Additionally, farms are rotated to provide fallow periods of nine months on average to allow the sediment at the bottom of the seabed to naturally recover. The Chilean Undersecretariat for Fisheries and Aquaculture has the ability to prohibit farming in areas where the environmental conditions are not optimal.

1 Food and Agriculture Organization of the United Nations 2018 Report on the State of World Fisheries and Aquaculture. (n.d.). Retrieved July, 2019, from http://www.fao.org/3/i9540en/I9540EN.pdf

2 Fish to 2030: Prospects for Fisheries and Aquaculture. (n.d.). Retrieved July, 2019, from http://www.fao.org/3/i3640e/i3640e.pdf

3 Guillen, J., Natale, F., Carvalho, N., Casey, J., Hofherr, J., Druon, J., . . . Martinsohn, J. (2019). Global seafood consumption footprint. Ambio, 48(2), 111-112. Retrieved July, 2019, from https://link.springer.com/article/10.1007/s13280-018-1060-9.

4 Fisheries of the United States, 2017 Report. (2018, December 12). Retrieved July, 2019, from https://www.fisheries.noaa.gov/resource/document/fisheries-united-states-2017-report

5 2015-2020 Dietary Guidelines. (2015, December). Retrieved July, 2019, from https://health.gov/dietaryguidelines/2015/guidelines/

6 Bourne, J., Jr. (n.d.). How to Farm a Better Fish. National Geographic. Retrieved July, 2019, from https://www.nationalgeographic.com/foodfeatures/aquaculture/

7 Sharpless, A., & Evans, S. (2013). The perfect protein the fish lovers guide to saving the oceans and feeding the world. Emmaus, PA: Rodale.

8 International Salmon Farmers Association 2018 Report. (n.d.). Retrieved July, 2019, from https://sjomatnorge.no/wp-content/uploads/2018/06/ISFA-Report-2018-FINAL-FOR-WEB.pdf

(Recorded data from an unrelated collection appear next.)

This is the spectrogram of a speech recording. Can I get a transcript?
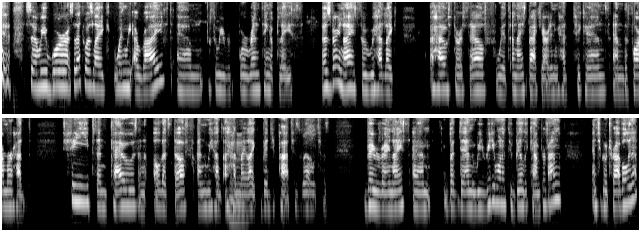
so we were. So that was like when we arrived. Um, so we were renting a place. It was very nice. So we had like a house to ourselves with a nice backyard, and we had chickens, and the farmer had sheep and cows and all that stuff. And we had I had mm-hmm. my like veggie patch as well, which was very very nice. Um, but then we really wanted to build a camper van and to go travel in it.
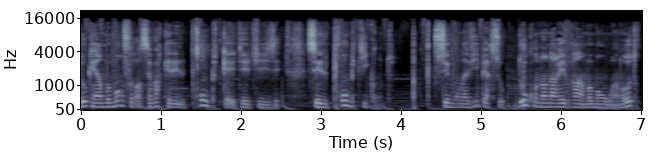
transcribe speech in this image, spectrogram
Donc à un moment, il faudra savoir quel est le prompt qui a été utilisé. C'est le prompt qui compte. C'est mon avis perso. Donc on en arrivera à un moment ou un autre.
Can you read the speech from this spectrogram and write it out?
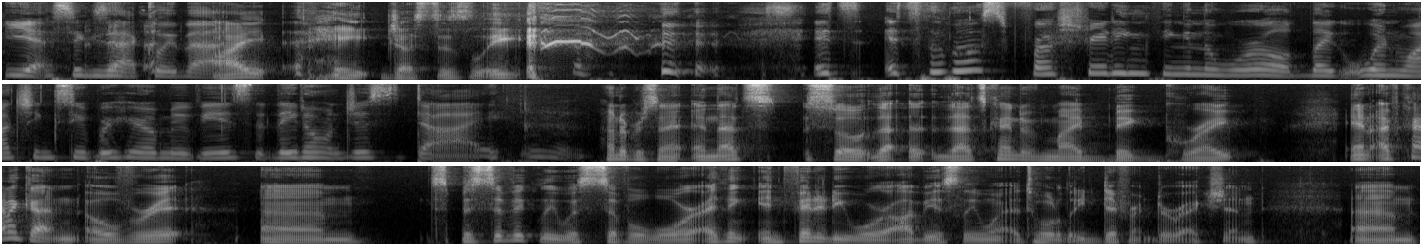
Yes, exactly that. I hate Justice League. it's it's the most frustrating thing in the world. Like when watching superhero movies, that they don't just die. Hundred percent, and that's so that that's kind of my big gripe, and I've kind of gotten over it. Um, specifically with Civil War, I think Infinity War obviously went a totally different direction. Um,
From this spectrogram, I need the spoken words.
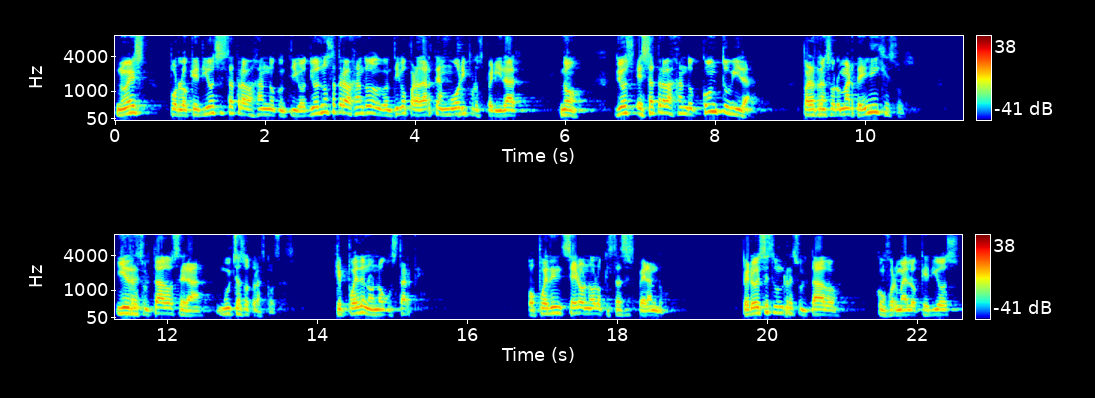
No es por lo que Dios está trabajando contigo. Dios no está trabajando contigo para darte amor y prosperidad. No. Dios está trabajando con tu vida para transformarte en Jesús. Y el resultado será muchas otras cosas que pueden o no gustarte. O pueden ser o no lo que estás esperando. Pero ese es un resultado conforme a lo que Dios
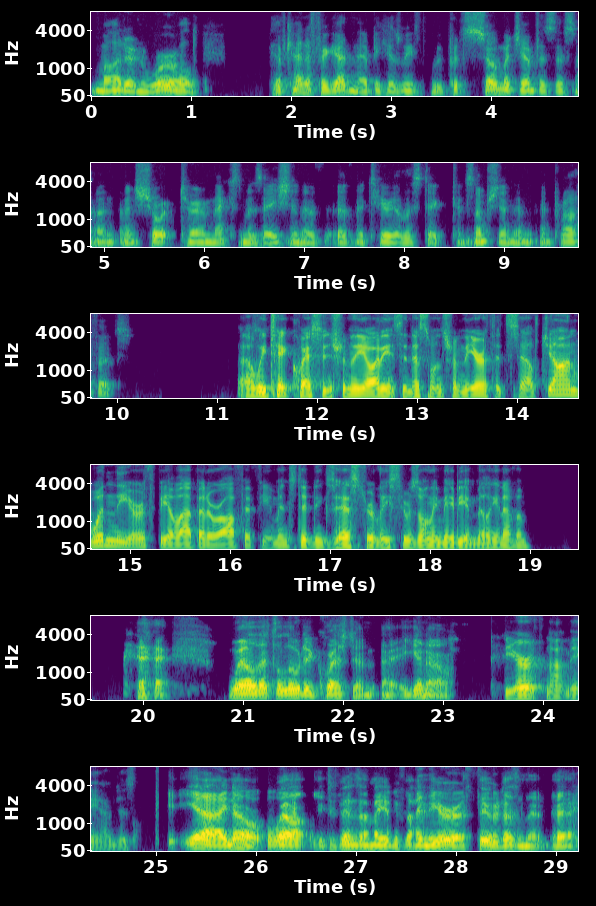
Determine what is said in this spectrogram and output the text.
modern world have kind of forgotten that because we've we put so much emphasis on on short-term maximization of, of materialistic consumption and, and profits. Uh, we take questions from the audience, and this one's from the Earth itself. John, wouldn't the Earth be a lot better off if humans didn't exist, or at least there was only maybe a million of them? well, that's a loaded question. Uh, you know, the Earth, not me. I'm just. Yeah, I know. Well, it depends on how you define the Earth, too, doesn't it? Uh,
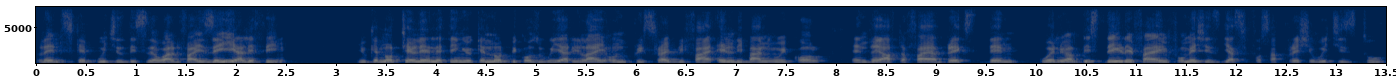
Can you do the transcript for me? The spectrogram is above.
landscape, which is this is a wildfire, is a yearly thing. You cannot tell anything. You cannot because we are relying on prescribed fire, early burning we call, and thereafter fire breaks. Then when you have this daily fire information, it's just for suppression, which is too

9 NOAA Fisheries Aquaculture. (n.d.). Retrieved July, 2019, from https://www.fisheries.noaa.gov/topic/aquaculture 10 Why It Matters – Global Aquaculture Alliance. (n.d.). Retrieved July, 2019, from https://www.aquaculturealliance.org/what-we-do/why-it-matters/